The Electronic Retailing Association’s new Industry Women’s Council will give women members increased networking opportunities while bolstering recruitment and retention efforts for the greater organization.
Women members of the Electronic Retailing Association now have a council of their own, thanks to the foresight of member Debbie Skerly, who saw a way to help ERA and her colleagues grow simultaneously.
Skerly, vice president of business development at a2b Fulfillment, helped found—and now lead—ERA’s Industry Women’s Council. The group helps women in the association learn, network, and share business leads. The council, which currently has 35 members, is designed for women of all ages and positions.
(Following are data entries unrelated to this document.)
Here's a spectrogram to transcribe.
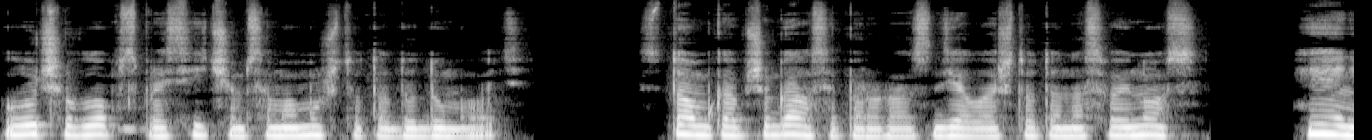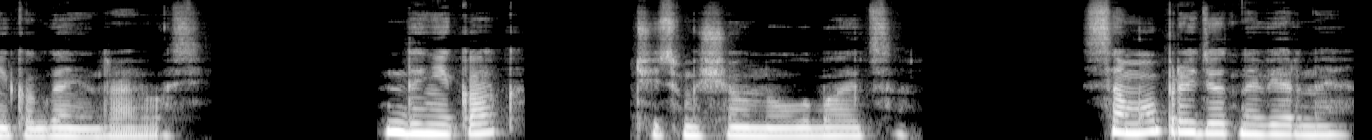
Лучше в лоб спросить, чем самому что-то додумывать. С Томкой обжигался пару раз, делая что-то на свой нос. Ей никогда не нравилось. Да никак. Чуть смущенно улыбается. Само пройдет, наверное.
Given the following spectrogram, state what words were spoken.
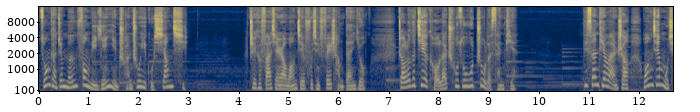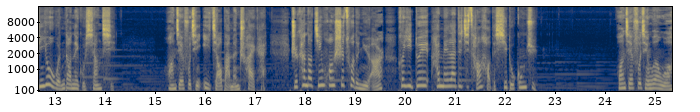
总感觉门缝里隐隐传出一股香气。这个发现让王杰父亲非常担忧，找了个借口来出租屋住了三天。第三天晚上，王杰母亲又闻到那股香气。王杰父亲一脚把门踹开，只看到惊慌失措的女儿和一堆还没来得及藏好的吸毒工具。王杰父亲问我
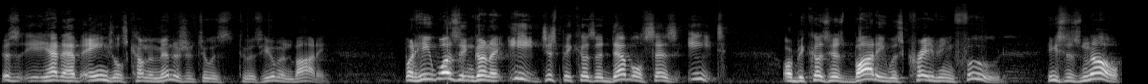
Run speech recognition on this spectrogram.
this, he had to have angels come and minister to his, to his human body. But he wasn't going to eat just because the devil says eat or because his body was craving food. He says, No,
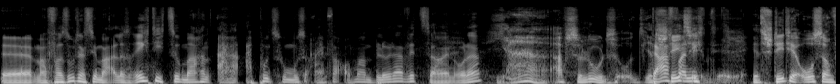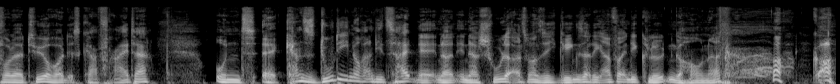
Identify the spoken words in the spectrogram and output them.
äh, man versucht das immer alles richtig zu machen, aber ab und zu muss einfach auch mal ein blöder Witz sein, oder? ja, absolut. Und jetzt, Darf steht man sie- nicht- jetzt steht ja Ostern vor der Tür, heute ist Karfreitag. Und äh, kannst du dich noch an die Zeiten erinnern in der Schule, als man sich gegenseitig einfach in die Klöten gehauen hat? Gott,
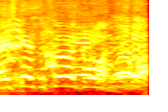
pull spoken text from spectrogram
Okay, let's get the third one.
“[It] creates a niche opportunity for young women and new members to be inspired by the veterans of the industry and learn from their success,” Skerly said. “Also, it serves as a recruiting tool for the association to attract new women-owned businesses that might want to join and take part in the Industry Women’s Council, and share their own successes and best practices.”
Skerly came up with the idea after participating in small conferences and events for women connected through ERA, which represents direct-to-consumer retail, like online or TV shopping. She realized an internal council could fill an existing hole and then spoke with Jim Perrus, ERA’s vice president of membership and retention, during the group’s idea summit in February.
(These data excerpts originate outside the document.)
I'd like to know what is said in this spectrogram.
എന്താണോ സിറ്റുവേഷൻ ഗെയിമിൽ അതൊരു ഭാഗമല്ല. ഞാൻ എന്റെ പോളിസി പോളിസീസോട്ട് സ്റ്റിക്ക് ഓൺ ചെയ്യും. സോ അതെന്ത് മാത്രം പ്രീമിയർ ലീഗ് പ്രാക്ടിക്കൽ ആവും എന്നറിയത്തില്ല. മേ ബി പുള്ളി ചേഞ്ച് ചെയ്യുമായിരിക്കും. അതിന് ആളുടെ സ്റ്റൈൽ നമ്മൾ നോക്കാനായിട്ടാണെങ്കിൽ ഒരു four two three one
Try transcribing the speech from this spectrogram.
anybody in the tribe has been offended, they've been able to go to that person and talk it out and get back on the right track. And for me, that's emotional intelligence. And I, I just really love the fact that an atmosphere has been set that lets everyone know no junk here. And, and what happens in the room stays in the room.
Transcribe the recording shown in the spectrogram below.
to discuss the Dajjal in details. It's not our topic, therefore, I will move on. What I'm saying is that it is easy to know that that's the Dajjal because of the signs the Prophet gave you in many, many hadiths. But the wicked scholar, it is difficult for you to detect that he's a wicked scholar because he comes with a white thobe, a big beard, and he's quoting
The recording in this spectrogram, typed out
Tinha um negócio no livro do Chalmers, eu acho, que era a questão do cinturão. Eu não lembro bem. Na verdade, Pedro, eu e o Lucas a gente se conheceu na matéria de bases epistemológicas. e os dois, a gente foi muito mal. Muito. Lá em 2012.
He took the idea to the board, which lead to its formal creation just months later, Skerly said. The council holds its inaugural gathering at ERA’s annual D2C Convention later this month.
Efforts to give women a bigger voice in associations—and by extension, various industries—are not new. In 2015, the Massachusetts Technology Leadership Council partnered with Innovation Women to ensure female speakers had opportunities to share their experiences. Even earlier, the American Society of Radiologic Technologists launched a “Lean In Circle” for executives.
Other groups are working to ensure women obtain leadership roles within their industries or on their boards. Two journalism groups, for instance, partnered to develop a gender-specific academy, while the Association for Computing Machinery recently selected its first all-female board.
Still, there is work to be done. A 2015 study conducted by Harvard Business School’s Gender Initiative found that mothers are judged more heavily for leaving work early or late, thought to be either scrimping job duties for the family or ignoring the kids. Just this year, research showed that women are less comfortable asking for a raise than men.
As for Skerly’s new undertaking as chair of the ERA council, she says the mission is pretty straight forward.
“Our goal is to have a guest speaker at each meeting; someone that can both educate and inspire other members,” she said. “There are a number of very successful businesswomen within this very industry, and we hope they can come participate. It will be great for women to hear about both the struggles and the successes of women that have established themselves in this space.”